n-chain is no diļ¬erent than before; it is just a formal linear combination of n-cells in

98 7. MANIFOLDS

M. Letā™s suppose that C is an n-chain in M, and Ļ is an n-form. Then how do we

deļ¬ne Ļ? If C lies entirely in Ļi(Ui ), for some i, then we could deļ¬ne the value of

C

Ļā— Ļ. But it may be that part of C lies in both

this integral to be the value of i

Ļā’1 (C)

i

Ļi (Ui ) and Ļj (Uj ). If we deļ¬ne Ļ to be the sum of the two integrals we get when

C
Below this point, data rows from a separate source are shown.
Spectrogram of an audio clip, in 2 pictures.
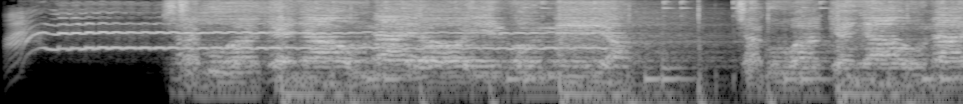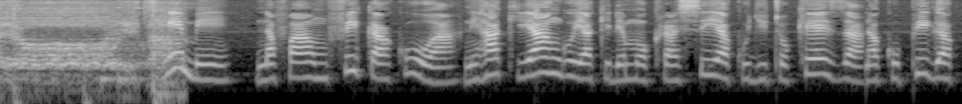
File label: spot; Radio Domus; umoja radio for peace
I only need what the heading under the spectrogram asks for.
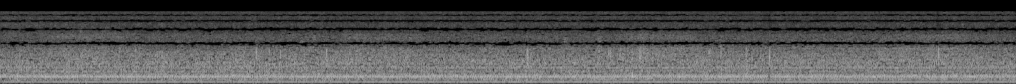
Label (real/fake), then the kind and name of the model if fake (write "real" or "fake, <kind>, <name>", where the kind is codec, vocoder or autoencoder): real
we pull-back Ļ under Ļi and Ļj , then we end up ādouble countingā the integral of Ļ

on C ā© Ļi (Ui ) ā© Ļj (Uj ). Somehow, as we move from Ļi (Ui ) into Ļj (Uj ), we want the

eļ¬ect of the pull-back of Ļ under Ļi to āfade outā, and the eļ¬ect of the pull back
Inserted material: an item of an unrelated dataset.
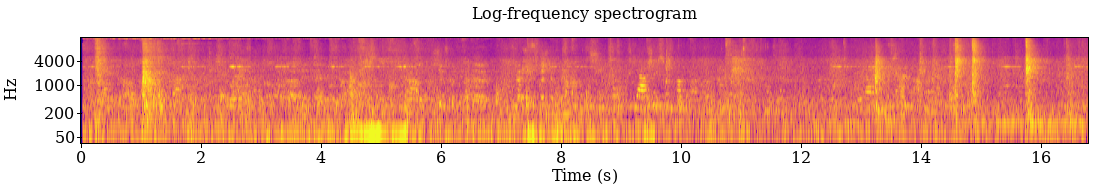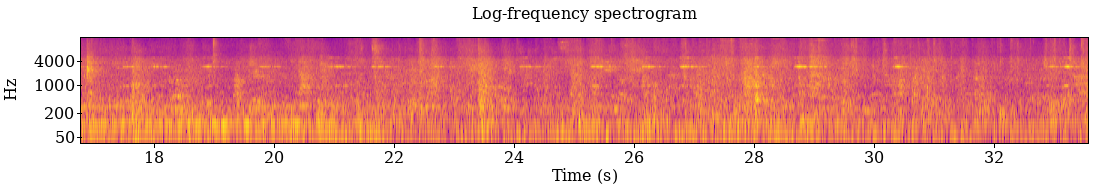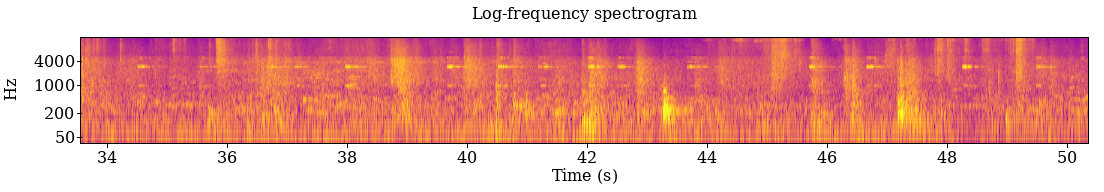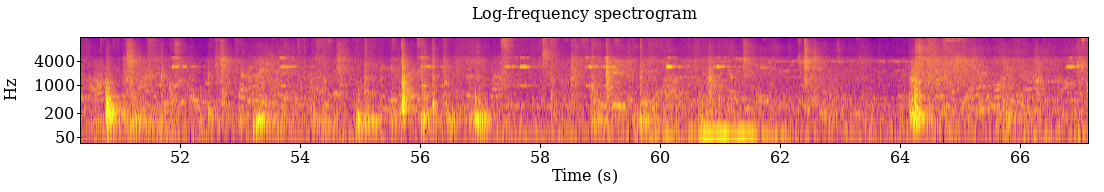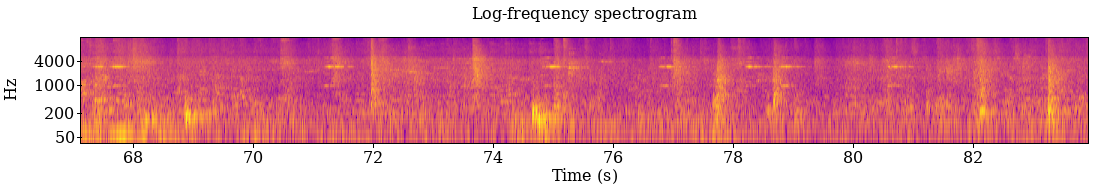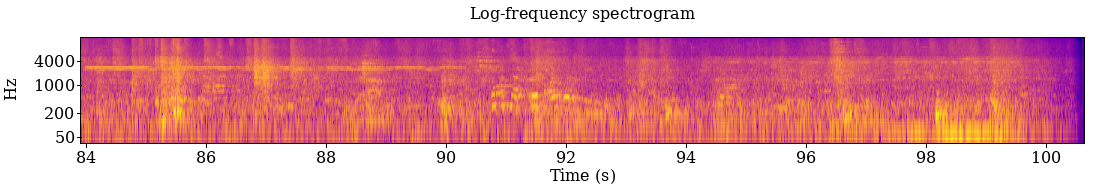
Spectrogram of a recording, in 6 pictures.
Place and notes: haan, handleshof - haan, handelshof
im handelshof nachmittags
project: : resonanzen - neanderland - social ambiences/ listen to the people - in & outdoor nearfield recordings
21 April, 15:58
under Ļj to āfade inā. This is accomplished by a partition of unity.

The technical deļ¬nition of a partition of unity subordinate to the cover, {Ļi (Ui )}

is a set of diļ¬erentiable functions, fi : M ā’ [0, 1], such that fi (p) = 0 if p ā Ļi (Ui ),

/

fi (p) = 1, for all p ā M. We refer the reader to any book on diļ¬erential

and

i

topology for a proof of the existence of partitions of unity.

We are now ready to give the full deļ¬nition of the integral of an n-form on an

n-chain in an m-manifold.

Ļā— (fi Ļ)

Ļā” i

i

C Ļā’1 (C)

i

We start with a very simple example to illustrate the use of a partition of unity.

Example 7.6. Let M be the manifold which is the interval (1, 10) ā‚ R. Let

Ui = (i, i + 2), for i = 1, ..., 8. Let Ļi : Ui ā’ M be the identity map. Let {fi }

be a partition of unity, subordinate to the cover, {Ļi(Ui )}. Let Ļ be a 1-form on

M. Finally, let C be the 1-chain which consists of the single 1-cell, [2, 8]. Then

we have

8 8 8 8

Ļā— (fi Ļ)

Ļā” = fi Ļ = (fi Ļ) = fi Ļ= Ļ

i

i=1 i=1 C i=1 i=1

C C C C

Ļā’1 (C)

i

as one would expect!

6. APPLICATION: DERHAM COHOMOLOGY 99

Example 7.7. Let S 1 , Ui , Ļi , and Ļ be deļ¬ned as in Examples 7.4 and 7.5. A

partition of unity subordinate to the cover {Ļi (Ui )} is as follows:

y2 y ā„ 0 0 y>0

f1 (x, y) = , f2 (x, y) =

y2 y ā¤ 0

0 y<0

x2 x ā„ 0 0 x>0

f3 (x, y) = , f4 (x, y) =

x2 x ā¤ 0

0 x<0

(Check this!) Let Āµ : [0, Ļ] ā’ S 1 be deļ¬ned by Āµ(Īø) = (cos Īø, sin Īø). Then the

image of Āµ is a 1-cell, Ļ, in S 1 . Letā™s integrate Ļ over Ļ:

4

Ļā— (fi Ļ)

Ļā” i

i=1

Ļ Ļā’1 (Ļ)

i

ā ā ā

ā’ 1 ā’ t2 dt + 0 + t2 ā’ 1 ā’ t2 dt

1ā’

= dt +

ńņš. 15 |